To wash myself in the early days I used public fountains (taking a shower in the center of a village under the eyes of passers-by is an experience to be done at least once in life), the river Rhine at the end of the first stage (there was a pebble beach, near where I stayed) and the baths of the bars where I took my 3 beers daily, to reinstate the mineral salts lost by sweating.
Once I started sleeping in the campgrounds, I felt surrounded by unbridled luxury!
At each stage you will pass for at least one village, where you will have the opportunity to buy food in the various grocery stores present and reported on some guides (I will speak after the importance of driving). Sometimes I stopped in some bar , when present, also to eat something hot and different from the usual cans and energy bars. Not to mention that in doing so I managed not to bring down my average daily hop consumption.
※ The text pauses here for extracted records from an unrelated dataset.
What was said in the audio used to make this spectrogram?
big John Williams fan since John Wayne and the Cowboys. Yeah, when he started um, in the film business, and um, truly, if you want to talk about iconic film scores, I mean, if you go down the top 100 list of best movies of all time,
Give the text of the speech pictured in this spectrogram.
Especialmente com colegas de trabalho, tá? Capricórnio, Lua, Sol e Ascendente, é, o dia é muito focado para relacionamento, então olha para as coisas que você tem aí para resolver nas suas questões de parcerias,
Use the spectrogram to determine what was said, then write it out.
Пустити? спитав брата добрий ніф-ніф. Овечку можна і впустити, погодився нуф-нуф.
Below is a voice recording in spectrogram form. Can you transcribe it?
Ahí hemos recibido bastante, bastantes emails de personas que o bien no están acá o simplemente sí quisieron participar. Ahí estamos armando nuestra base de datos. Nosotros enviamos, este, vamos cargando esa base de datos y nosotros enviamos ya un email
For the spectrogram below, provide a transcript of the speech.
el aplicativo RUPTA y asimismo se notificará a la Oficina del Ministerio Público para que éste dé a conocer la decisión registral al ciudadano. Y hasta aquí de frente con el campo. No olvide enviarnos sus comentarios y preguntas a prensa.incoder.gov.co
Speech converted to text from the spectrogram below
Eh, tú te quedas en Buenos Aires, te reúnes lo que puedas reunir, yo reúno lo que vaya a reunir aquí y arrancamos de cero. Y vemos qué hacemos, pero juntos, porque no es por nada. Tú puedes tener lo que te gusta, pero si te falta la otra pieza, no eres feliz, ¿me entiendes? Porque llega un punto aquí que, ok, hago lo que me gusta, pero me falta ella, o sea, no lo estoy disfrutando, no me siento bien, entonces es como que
Organizing me so I saved a lot, but it must be said that B & B and hotel not lacking along the way, and if you want a less "wild" experience you will not have trouble finding it. The only caution is to book well in advance, especially if you are not traveling alone and if you are in high season. In this regard, I mark a place that I thought was very nice: the Rifugio del Viandante , near Monzuno. It is definitely in hippie style and outside, in the grove, there are several works of art on the subject with this style of life and well integrated with the surrounding environment.
Not to forget
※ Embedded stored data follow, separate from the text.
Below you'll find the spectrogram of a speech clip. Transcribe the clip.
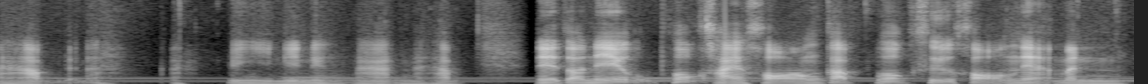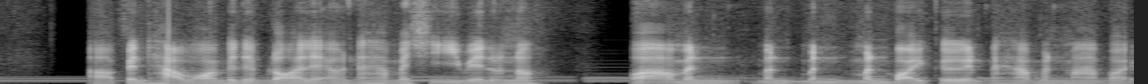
นะครับเดี๋ยวนะวิ่งอีกนิดนึงนะครับเนี่ยตอนนี้พวกขายของกับพวกซื้อของเนี่ยมันอ่าเป็นถาวรไปเรียบร้อยแล้วนะครับไม่ใช่อีเวนต์แล้วเนาะว่ามันมันมันมันบ่อยเกินนะครับ มันมาบ่อย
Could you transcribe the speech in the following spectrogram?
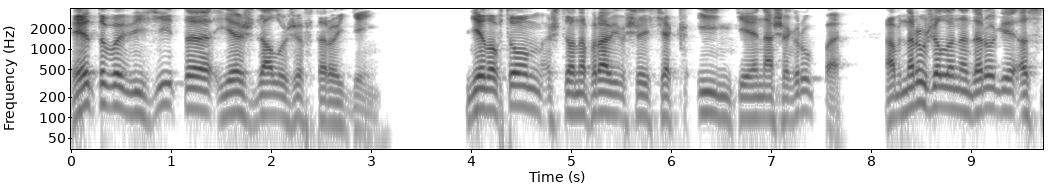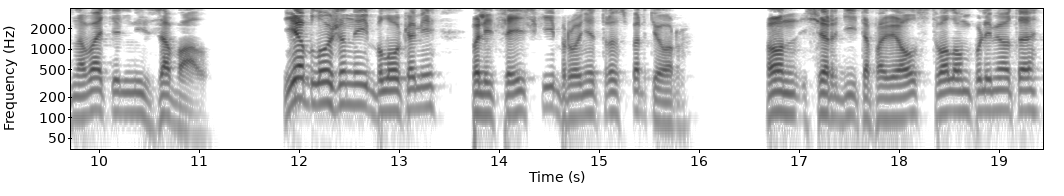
Этого визита я ждал уже второй день. Дело в том, что направившаяся к Инте наша группа обнаружила на дороге основательный завал и обложенный блоками полицейский бронетранспортер. Он сердито повел стволом пулемета,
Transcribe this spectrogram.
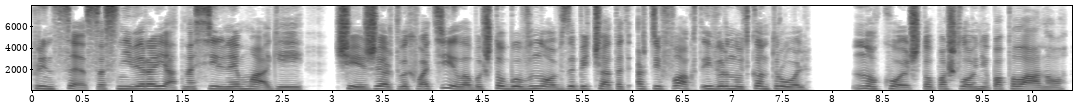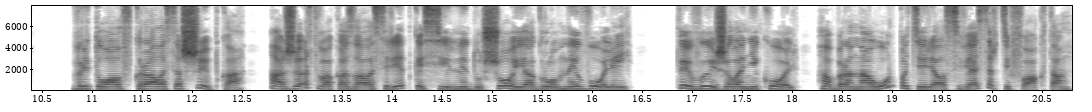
Принцесса с невероятно сильной магией, чьей жертвы хватило бы, чтобы вновь запечатать артефакт и вернуть контроль. Но кое-что пошло не по плану. В ритуал вкралась ошибка, а жертва оказалась редко сильной душой и огромной волей. Ты выжила, Николь, а Бранаур потерял связь с артефактом.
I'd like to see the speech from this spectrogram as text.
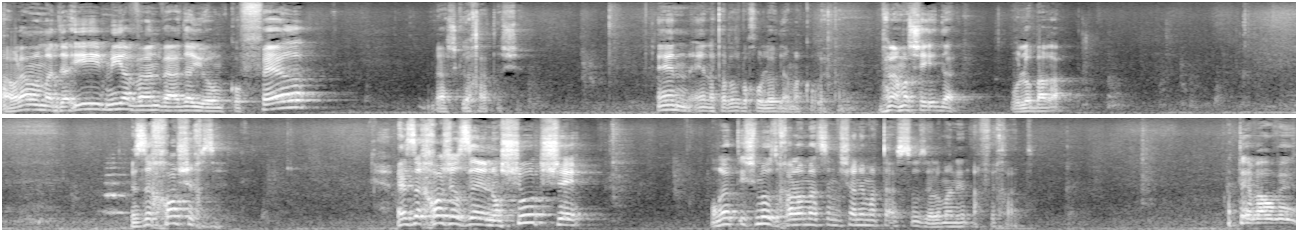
העולם המדעי מיוון ועד היום כופר בהשגחת השם. אין, אין, הוא לא יודע מה קורה כאן. ולמה שידע? הוא לא ברא. איזה חושך זה. איזה חושך זה אנושות ש... אומרים, תשמעו, זה בכלל לא משנה מה תעשו, זה לא מעניין אף אחד. הטבע עובד,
As for any trekking a bit challenging, never forget proper shoes (possibly waterproof, which you never know), spare socks, trekking sticks, especially if you have a heavy backpack can be very useful. Do not forget also energy bars and / or food to reintegrate the energy during the day and plenty of water . Especially for the water I want to say that if you walk in the summer as I did (and thank goodness it was only beginning of June), it will never be too much. I have come to drink 3 liters of water every day.
in addition, a compass and a paper guide with details of the stops and the route maps will be useful, especially if you do not have the possibility to recharge your mobile phone and use google maps. In the most complete guides there are all the tips to better address the movements, such as alternative routes, information on the difference in altitude of the trek and presence of grocery stores, bars and water sources. Equally important is to close the backpack well in order not to lose it, as happened to me two days before the end (I had taken" Il Sentiero Degli Dei "by Paolo Cervigni)
Finally, do not forget to talk to other travelers that you will cross along the way. I had the opportunity to meet anglo / Italians who helped me by giving me patches for the blisters that were crippling me, a German who played the mandolin in the woods and two Italian girls who meditated listening to him, a girl who helped me find the road after I lost my guide with the maps and many others, which made my experience unforgettable! strong>
If you want to know more, you can consult the official website of Via Degli Dei , where you can for example find out why it's called so, and you can also download the official app (which I have not tried, not being a lover of technology), with the path and the GPS tracks, which are still recoverable from other sources by hacking a bit with various searches on google.
spoiler: the Via Degli Dei is so called because the route passes through places like Monte Adone, Monzuno (Mons Iovis, Monte di Giove), Monte Venere, Monte Luario (Lua was the Roman goddess of atonement). All names of deities 😉